characters, and I’d love to try my hand at it.
For horror, I’d enjoy a chance to redo the original penny
dreadful serial Varney the Vampire for a modern audience. It’s been such
an influential tale in the development of the genre, but it gets no respect or
regard. Originally published serially in 220 chapters from 1845-47, predating Dracula
by nearly forty years, the rambling 667,000 word story would strike most modern
readers as slow and soapy, but its got a compelling core concept and it’s ripe
for a modern retelling.
For historical series I’d probably pick George MacDonald
Fraser’s Flashman, even though the research required to get to half of
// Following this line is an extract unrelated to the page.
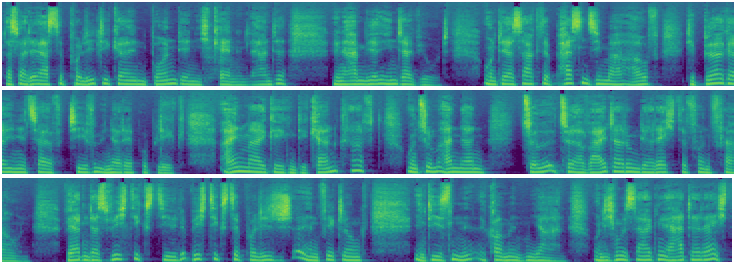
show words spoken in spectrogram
Das war der erste Politiker in Bonn, den ich kennenlernte. Den haben wir interviewt. Und der sagte, passen Sie mal auf, die Bürgerinitiativen in der Republik. Einmal gegen die Kernkraft und zum anderen zur, zur Erweiterung der Rechte von Frauen werden das wichtigste, wichtigste politische Entwicklung in diesen kommenden Jahren. Und ich muss sagen, er hatte recht.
what the original author simply held in his head would be massive. Fraser
hinted at, but never really covered Harry Flashman’s exploits in the American
Civil War and I always regretted that he never explained about the rogue’s
second meeting with Abraham Lincoln or how he came to be decorated for merit
and valour by both Unionists and Confederates.
In the adapted-from-other-media category, it would have to
be Doctor Who. As I mentioned, I’m a big fan and the series has shaped
me. I’d enjoy a chance to chronicle the first or seventh incarnation of the
Doctor. Actually, I got a chance to write a pastiche story for an upcoming new
SF series that allowed me to channel my inner Who-writer; that project should
be announced presently.
everything we've discussed, what's next for Ian Watson?
depends on publishers. There’s plenty of things out there in the queues waiting
to go to press. I've mentioned the forthcoming Pro Se non-fiction WHERE STORIES
DWELL, the first in their new Pulp Studies imprint. Any day now the weird
fantasy magazine WONDERLUST will be out with my short story “Mr. Li’s Laundry
of Doom”. I’ve turned in work for SHERLOCK HOLMES: CONSULTING DETECTIVE volume
5, the most unusual Holmes story I've ever written and one I don’t think anyone
had done before like that, and another mystery for CONSULTING DETECTIVE 6.
White Rocket will be bringing out an anthology of tales about a classic
historic fictional character sometime soon that will include my
Lovecraft-tinted offering. Pro Se’s Pulp Obscura library is due to expand with
some more work of mine about a classic occult hero. Airship 27 intends a series
about a real-life person’s fictional adventures and I've turned in my work for
that one. And just yesterday, Pro-Se Tommy talked me into writing a Richard
Knight novella sometime in the next four weeks.
That should keep me busy for now.
TFCE: Perhaps, but
we are not done with Ian folks, for there will be a follow up interview later
on where we discuss Ian's historical fiction in greater detail, especially his visits to Sherwood Forest and writing the adventures of
Robin Hood. Until then…
All of Ian's work is available via Amazon through its respective publishers, but for a complete list of his published works and links to free stories, visit his personal website at:
For more specific Robin Hood
material, including maps and character profiles, feel free to visit
and for additional Blackthorn stuff, including a full online novel,
SPIRES OF MARS, visit
All accompanying images provided either by the author, Wikipedia, or Google Search.